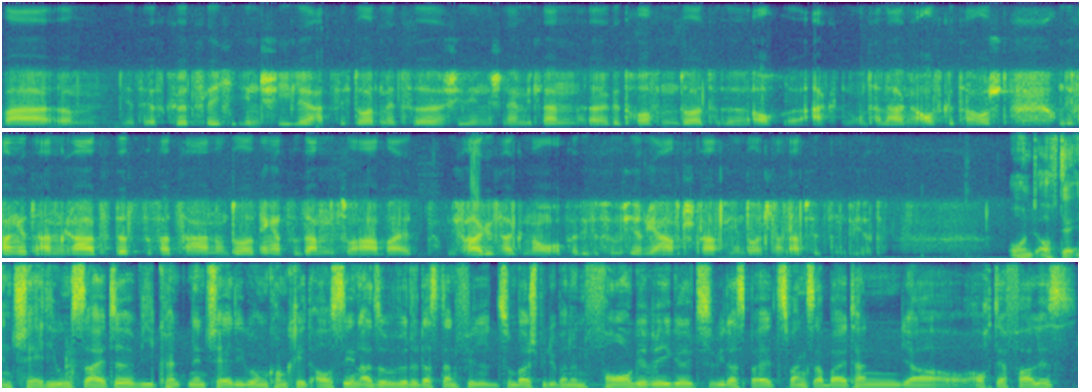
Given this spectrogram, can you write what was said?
war ähm, jetzt erst kürzlich in Chile, hat sich dort mit äh, chilenischen Ermittlern äh, getroffen, dort äh, auch äh, Akten, Unterlagen ausgetauscht und sie fangen jetzt an, gerade das zu verzahnen und dort enger zusammenzuarbeiten. Und die Frage ist halt genau, ob er diese fünfjährige Haftstrafe hier in Deutschland absitzen wird. Und auf der Entschädigungsseite, wie könnten Entschädigungen konkret aussehen? Also würde das dann für, zum Beispiel über einen Fonds geregelt, wie das bei Zwangsarbeitern ja auch der Fall ist?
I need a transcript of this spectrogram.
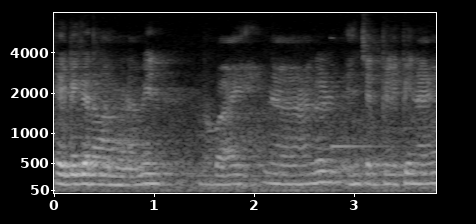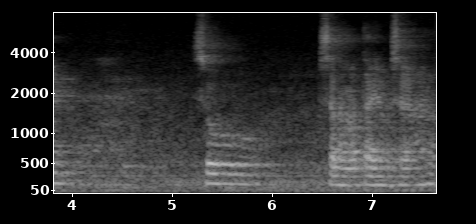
kaibigan ng amo namin, babae, na ano, Indian Filipina yan. So, salamat tayo sa ano,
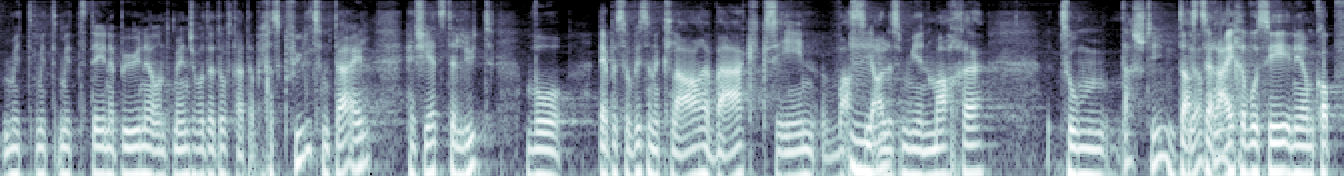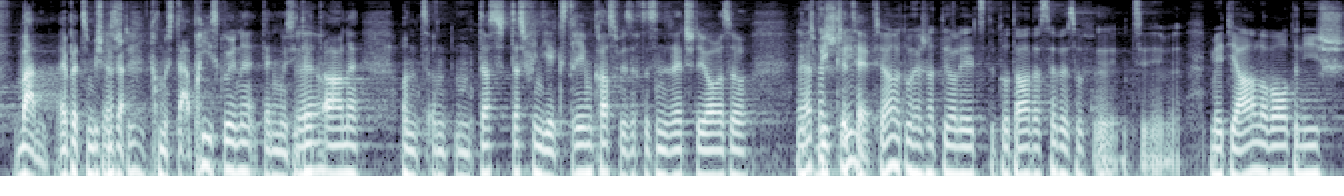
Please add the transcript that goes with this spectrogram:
mit, mit, mit diesen Bühnen und Menschen, die dort auftreten, aber ich habe das Gefühl, zum Teil hast du jetzt die Leute, die eben so wie so einen klaren Weg sehen, was sie alles müssen machen müssen, um Das stimmt. das ja, zu erreichen, was sie in ihrem Kopf wollen. Eben zum Beispiel Ja, sagen, ich muss diesen Preis gewinnen, dann muss ich Ja, dort ja. hin. Und, und, und das, das finde ich extrem krass, wie sich das in den letzten Jahren so Ja, entwickelt hat. Ja, du hast natürlich jetzt, durch das, dass es eben so äh, äh, medialer geworden ist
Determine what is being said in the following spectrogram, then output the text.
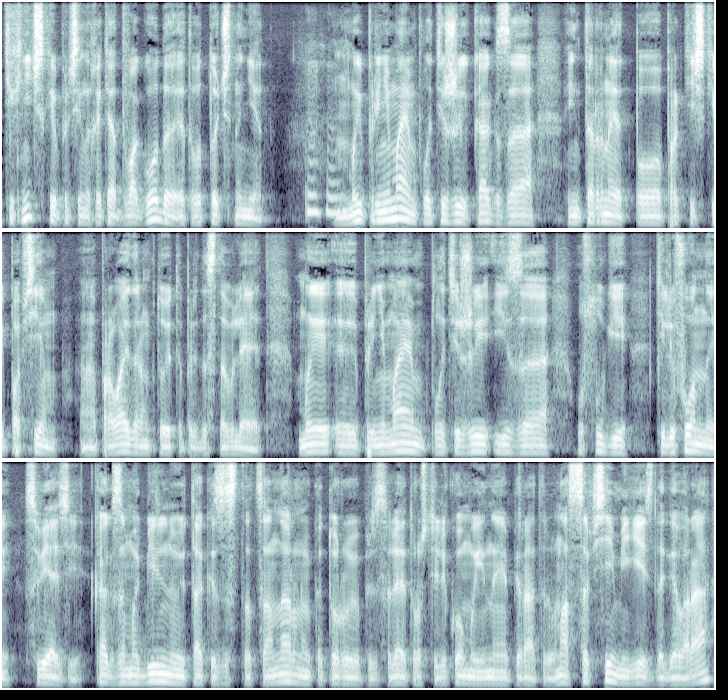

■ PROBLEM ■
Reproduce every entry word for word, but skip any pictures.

■ TASK RESPONSE ■
Given this spectrogram, can you write what was said?
war ähm, jetzt erst kürzlich in Chile, hat sich dort mit äh, chilenischen Ermittlern äh, getroffen, dort äh, auch äh, Akten, Unterlagen ausgetauscht und sie fangen jetzt an, gerade das zu verzahnen und dort enger zusammenzuarbeiten. Und die Frage ist halt genau, ob er diese fünfjährige Haftstrafe hier in Deutschland absitzen wird. Und auf der Entschädigungsseite, wie könnten Entschädigungen konkret aussehen? Also würde das dann für, zum Beispiel über einen Fonds geregelt, wie das bei Zwangsarbeitern ja auch der Fall ist?
I need a transcript of this spectrogram.
kaibigan ng amo namin, babae, na ano, Indian Filipina yan. So, salamat tayo sa ano,
Please add the transcript that goes with this spectrogram:
mit, mit, mit diesen Bühnen und Menschen, die dort auftreten, aber ich habe das Gefühl, zum Teil hast du jetzt die Leute, die eben so wie so einen klaren Weg sehen, was sie alles müssen machen müssen, um Das stimmt. das ja, zu erreichen, was sie in ihrem Kopf wollen. Eben zum Beispiel Ja, sagen, ich muss diesen Preis gewinnen, dann muss ich Ja, dort ja. hin. Und, und, und das, das finde ich extrem krass, wie sich das in den letzten Jahren so Ja, entwickelt hat. Ja, du hast natürlich jetzt, durch das, dass es eben so äh, äh, medialer geworden ist
Determine what is being said in the following spectrogram, then output the text.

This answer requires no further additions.